  • NO to students turning things in on paper. It’s 2017, folks. You shouldn’t need to hand anything out. I’m resolving in the future as much as possible to only use paper when I need students to look at multiple things at the same time (the two monitor problem). And a definite NO to returning things to student on paper.
  • NO to database/Google comparison. This is more librarian focused, but I just hate it when people do this comparison. There’s no situation in the real world where you would try multiple different databases and just compare the results. That’s not a thing that real people do. More specifically, the results from one large database doesn’t reflect the total of databases..
  • NO to 5 minute guest lectures. If I’m there for less than 20 minutes, it’s like I wasn’t there at all. I don’t do many of these, but I am resolving in the future to do even less of these, maybe even none.
  • NO to internalizing my student’s performance as my performance as a professor. This is a tricky one, but I’m going to commit to saying NO. Students are adults, they can choose not to learn. I’m very critical of myself, I want to do well, but doing well isn’t putting too much stake on the performance of my students.

What can you say NO to in your teaching?

Why Teaching on Purpose

In my professional life I have a lot of doorway conversations with other academics, in an almost lewd manner, discussing what we do when we teach. I don’t mean like the large stuff. I’m talking about the small, everyday, boring dumb stuff that you don’t think about. Like the type of music they play in class or what they wear to work.

I started teaching by accident.  I found myself teaching mostly because I wanted as a librarian to help people, and in academia that means helping students, and the best way to help students is to teach them. After a certain point of doing things accidentally, it’s important to think about doing things on purpose, moving in a specific direction with specific intent. It’s important not to sneak, but to stride.

This blog is called Teaching On Purpose. It is a double meaning: one meaning is the need for more responsible teaching and learning, meaning ethical, sustainable, and purpose-driving teaching. But it also reflects an intent. Too often librarians end up teaching on accident. At some point in the information instruction game, we knew we wanted a seat at the table, and we wanted students to become more information literate, and the most logical way was for us to get into the classrooms and make it happen.
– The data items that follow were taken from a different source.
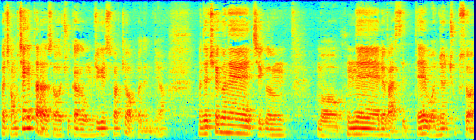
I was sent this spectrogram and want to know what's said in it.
그러니까 정책에 따라서 주가가 움직일 수밖에 없거든요. 근데 최근에 지금 뭐 국내를 봤을 때 원전 축소,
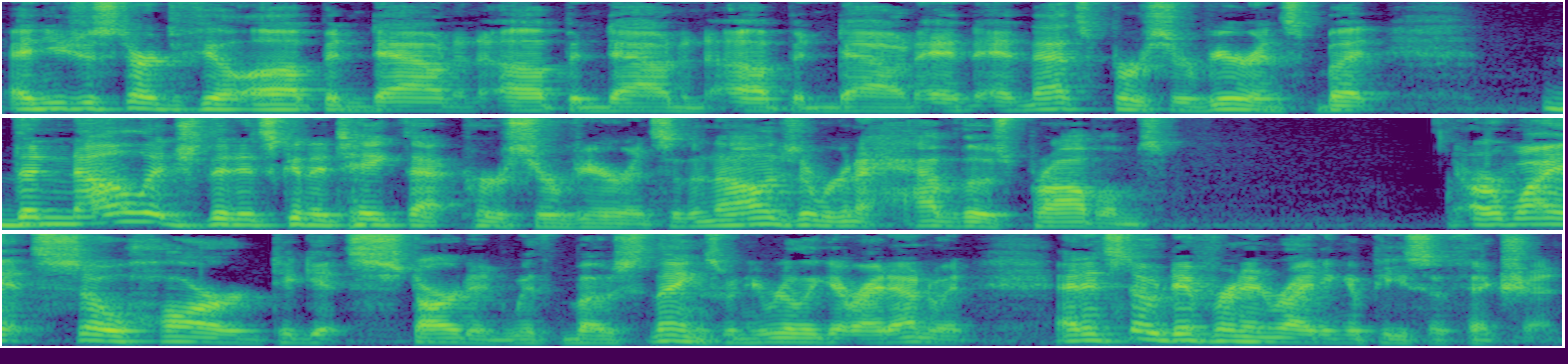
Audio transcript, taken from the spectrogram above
And you just start to feel up and down and up and down and up and down. And, and that's perseverance. But the knowledge that it's going to take that perseverance and the knowledge that we're going to have those problems are why it's so hard to get started with most things when you really get right down to it. And it's no different in writing a piece of fiction.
We’re not unique in this. I think many academics didn’t plan to teach, but found that teaching was the best way to impact lives, to do life-giving research, to find their intellectual niche.
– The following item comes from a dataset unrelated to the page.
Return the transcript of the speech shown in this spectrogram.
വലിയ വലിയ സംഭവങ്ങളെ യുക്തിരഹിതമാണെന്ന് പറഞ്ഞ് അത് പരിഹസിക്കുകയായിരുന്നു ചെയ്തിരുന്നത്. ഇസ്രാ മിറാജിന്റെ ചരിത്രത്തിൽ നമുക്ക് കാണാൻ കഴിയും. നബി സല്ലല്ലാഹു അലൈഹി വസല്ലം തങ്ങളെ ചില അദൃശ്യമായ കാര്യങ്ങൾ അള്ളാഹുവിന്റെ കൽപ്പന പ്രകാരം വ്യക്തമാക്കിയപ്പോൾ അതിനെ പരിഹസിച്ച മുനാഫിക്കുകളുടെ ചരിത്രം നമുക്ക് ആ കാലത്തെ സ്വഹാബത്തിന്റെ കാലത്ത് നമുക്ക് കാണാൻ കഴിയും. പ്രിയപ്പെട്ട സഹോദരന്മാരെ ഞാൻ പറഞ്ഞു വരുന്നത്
If we want to make real impacts through our teaching, we have to do it on purpose. Teaching purpose isn’t all the high things, it can also be the small things, the thing that you don’t do on purpose at first but then you stumble on it after a while and it just makes sense. It’s important that we find ourselves here. It’s the series of practices that makes us whole. To teach on purpose is the easiest method to a means. It’s not just because it seemed like a good idea at the time, but because it’s important, we’re important, and our students are important.

I don’t want to do things on accident so I have conversations in the hallways. I already write quite a bit for librarians, but I feel like most of my writing is often at the end of projects, and includes large, more serious questions. These aren’t conversations that are fully formed enough that you could “discover” them and publish in a scholarly journal. And they don’t really carry meaning that I would feel comfortable traveling to a conference just to share them. When I talk about teaching, I talk a lot about those things, but those conversations, because they are spoken, are often very ethereal. So I decided to start this blog. This blog is about the small little bits of intentional teaching that happen every day.